## The problem
The data shown below should all be retyped exactly.

## Data entries
# # # # # # #

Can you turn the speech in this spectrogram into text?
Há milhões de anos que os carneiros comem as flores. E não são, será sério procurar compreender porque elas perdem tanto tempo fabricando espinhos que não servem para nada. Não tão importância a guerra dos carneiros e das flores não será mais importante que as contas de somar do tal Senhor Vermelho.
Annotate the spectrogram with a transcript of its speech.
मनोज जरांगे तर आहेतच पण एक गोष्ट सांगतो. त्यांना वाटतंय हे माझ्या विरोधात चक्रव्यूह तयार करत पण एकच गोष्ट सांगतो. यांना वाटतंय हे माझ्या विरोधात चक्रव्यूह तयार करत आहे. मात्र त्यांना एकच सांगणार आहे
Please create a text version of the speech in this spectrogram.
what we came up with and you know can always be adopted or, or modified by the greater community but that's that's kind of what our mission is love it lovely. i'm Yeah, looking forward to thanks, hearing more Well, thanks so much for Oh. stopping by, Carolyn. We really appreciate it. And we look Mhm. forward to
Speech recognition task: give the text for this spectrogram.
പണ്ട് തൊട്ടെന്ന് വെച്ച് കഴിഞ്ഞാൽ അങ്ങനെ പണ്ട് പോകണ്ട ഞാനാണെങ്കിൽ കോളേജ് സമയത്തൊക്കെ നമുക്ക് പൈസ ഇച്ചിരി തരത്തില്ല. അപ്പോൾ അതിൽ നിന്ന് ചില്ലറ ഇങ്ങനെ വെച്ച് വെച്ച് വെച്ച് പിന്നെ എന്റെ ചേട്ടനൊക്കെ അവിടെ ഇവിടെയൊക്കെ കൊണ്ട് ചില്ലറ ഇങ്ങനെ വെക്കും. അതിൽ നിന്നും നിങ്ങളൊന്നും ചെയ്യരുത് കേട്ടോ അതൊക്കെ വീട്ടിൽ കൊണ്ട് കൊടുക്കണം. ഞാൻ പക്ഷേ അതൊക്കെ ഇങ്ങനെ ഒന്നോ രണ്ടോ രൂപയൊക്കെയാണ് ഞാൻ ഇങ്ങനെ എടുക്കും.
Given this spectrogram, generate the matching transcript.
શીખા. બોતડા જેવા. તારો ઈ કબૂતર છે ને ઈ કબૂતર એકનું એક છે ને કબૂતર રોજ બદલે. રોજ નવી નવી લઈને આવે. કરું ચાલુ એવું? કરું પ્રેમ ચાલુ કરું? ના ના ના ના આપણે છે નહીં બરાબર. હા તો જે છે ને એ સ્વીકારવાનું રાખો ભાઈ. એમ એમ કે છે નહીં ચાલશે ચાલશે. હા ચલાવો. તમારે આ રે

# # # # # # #

## Finished task
Can you turn the speech in this spectrogram into text?
Há milhões de anos que os carneiros comem as flores. E não são, será sério procurar compreender porque elas perdem tanto tempo fabricando espinhos que não servem para nada. Não tão importância a guerra dos carneiros e das flores não será mais importante que as contas de somar do tal Senhor Vermelho.
Annotate the spectrogram with a transcript of its speech.
मनोज जरांगे तर आहेतच पण एक गोष्ट सांगतो. त्यांना वाटतंय हे माझ्या विरोधात चक्रव्यूह तयार करत पण एकच गोष्ट सांगतो. यांना वाटतंय हे माझ्या विरोधात चक्रव्यूह तयार करत आहे. मात्र त्यांना एकच सांगणार आहे
Please create a text version of the speech in this spectrogram.
what we came up with and you know can always be adopted or, or modified by the greater community but that's that's kind of what our mission is love it lovely. i'm Yeah, looking forward to thanks, hearing more Well, thanks so much for Oh. stopping by, Carolyn. We really appreciate it. And we look Mhm. forward to
Speech recognition task: give the text for this spectrogram.
പണ്ട് തൊട്ടെന്ന് വെച്ച് കഴിഞ്ഞാൽ അങ്ങനെ പണ്ട് പോകണ്ട ഞാനാണെങ്കിൽ കോളേജ് സമയത്തൊക്കെ നമുക്ക് പൈസ ഇച്ചിരി തരത്തില്ല. അപ്പോൾ അതിൽ നിന്ന് ചില്ലറ ഇങ്ങനെ വെച്ച് വെച്ച് വെച്ച് പിന്നെ എന്റെ ചേട്ടനൊക്കെ അവിടെ ഇവിടെയൊക്കെ കൊണ്ട് ചില്ലറ ഇങ്ങനെ വെക്കും. അതിൽ നിന്നും നിങ്ങളൊന്നും ചെയ്യരുത് കേട്ടോ അതൊക്കെ വീട്ടിൽ കൊണ്ട് കൊടുക്കണം. ഞാൻ പക്ഷേ അതൊക്കെ ഇങ്ങനെ ഒന്നോ രണ്ടോ രൂപയൊക്കെയാണ് ഞാൻ ഇങ്ങനെ എടുക്കും.
Given this spectrogram, generate the matching transcript.
શીખા. બોતડા જેવા. તારો ઈ કબૂતર છે ને ઈ કબૂતર એકનું એક છે ને કબૂતર રોજ બદલે. રોજ નવી નવી લઈને આવે. કરું ચાલુ એવું? કરું પ્રેમ ચાલુ કરું? ના ના ના ના આપણે છે નહીં બરાબર. હા તો જે છે ને એ સ્વીકારવાનું રાખો ભાઈ. એમ એમ કે છે નહીં ચાલશે ચાલશે. હા ચલાવો. તમારે આ રે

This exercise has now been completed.